14 June 2012, 10:00 h, Sheraton Hotel, Sofia
On 14 June 2012, The Atlantic Club of Bulgaria, with the support of the Institute for Cultural Diplomacy, organized a round table on the occasion of the 10th anniversary of the Pope John Paul II’s visit to Bulgaria, entitled “John Paul II: The Man Who Changed the World”.
The memorial event was opened by Mr. Maxim Minchev, who defined the visit of Pope John Paul II as one of the most important and long anticipated events in Bulgaria. After that, the former director of the International Center gave the floor to the Papal Nuncio – Monsignor Bolonek.
Mons. Bolonek read a welcome letter on behalf of Pope Benedict XVI, who called on Bulgarians to a greater love for the church.
Maxim Minchev consider the visit as a recognition of the enormous contribution of Bulgaria to the promotion of Christian culture and faith, in its role as one of the oldest Christian countries. In his speech about the preparation of the event, he stressed the key role of The Atlantic Club of Bulgaria, which made the first official invitation for a visit to Bulgaria during its delegation’s visit to the Holy See in 1994. In the beginning of the 21st century, the President of ACB Dr. Solomon Passy was part of the organizing committee for the visit of Pope John Paul II.
Mr. Passy said that he considered the visit in the context of creating a new image of Bulgaria for the EU and NATO during this period. He stressed the crucial role of the Holy Father in the solving of the issue surrounding the Bulgarian medics in Libya, as well as his categorical denial of the rumors about the “Bulgarian connection” in the assassination attempt against him. Two Catholic churches were built (in Sofia and Rome) as a result of his visit – an important gesture of friendship between the Roman Catholic and Eastern Orthodox Church after an 11-century-old schism. The former Foreign Minister expressed his hope that the proposal for a Bulgarian cardinal in Rome would also be approved shortly.
Due to the importance of the media coverage of the visit, the floor was given to Mrs. Venelina Gocheva, editor-in-chief of 24 Hours newspaper. She described the visit as a national uplift and noted the extensive help of the Apostolic nuntciature for the realization of the event. She also congratulated ACB’s efforts to do what the Bulgarian state could not and gave her support for all future projects of Mr. Passy.
After that, Monsignor Bolonek shared his memories of his meetings with Pope John Paul II. He defined the late Pope as a lively and sociable person, who preferred to listen, rather than to talk, and recalled his understanding of the church as a ship floating on the waves of the modern world.
Given the enormous help of the Bulgarian Catholic Church in organizing the visit Mons. Proykov was given the floor as the only Bulgarian ordained by the Pope. He presented the visit as a sign of the warm feelings of Pope John Paul II to all Slavic people and his recognition of the Catholic Church in Bulgaria. He also shared a long-standing dream of the Pope to follow Pope John XXI’s footsteps.
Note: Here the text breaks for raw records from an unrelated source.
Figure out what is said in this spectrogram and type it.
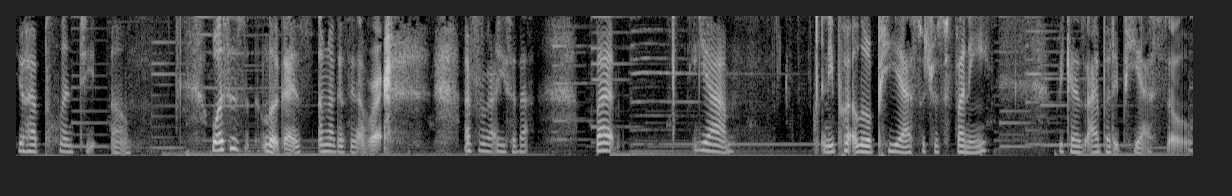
You'll have plenty oh. Well says look guys, I'm not gonna say that word. I forgot he said that. But yeah, and he put a little PS, which was funny because I put a PS. So,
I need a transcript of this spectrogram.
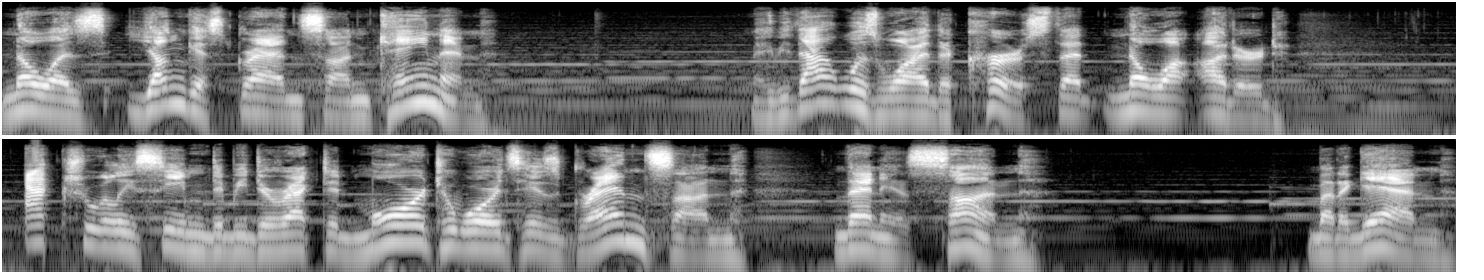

The round table continued with an interesting historical note by Mr. Kiril Kartaloff, which answered the question why Pope John Paul II was considered as a man who changed his time. He noted the crucial role of the cleric to resolve the Falklands war between Argentina and England. Because of the awakened nationalism in both countries and their important strategic location, the mediation of any qualified individual and organization was rejected. As a result of the Pope’s two consecutive visits, a peace was reached. What was more, the Pope’s visit to the United Kingdom could be treated as an end of the mistrust between the two churches. And in Argentina, he inspired and gave courage to a nation on the verge of a military defeat.
The Apostolic Pope’s pilgrimage turned religion into a major force in the international relations. That was the conclusion of Mr. Maxim Minchev, who later gave the floor to Prof. Vladimir Gradev.
Our former ambassador to the Holy See emphasized Pope John Paul’s ability to capture the spirit of his time, giving the example of faith and hope that he gave to the East European countries in their struggle for a new political structure. He interpreted his visit as a desire for dialogue with the Orthodox Church, stressing his sincere love and deep humanity to all people. Dr. Gradev noted the important role played by Mr. Solomon Passy for the organization of a personal audience by Simeon II with the Pope during his visit to the Rila Monastery and supported Solomon Passy’s idea for the signing of a legal agreement with the Vatican.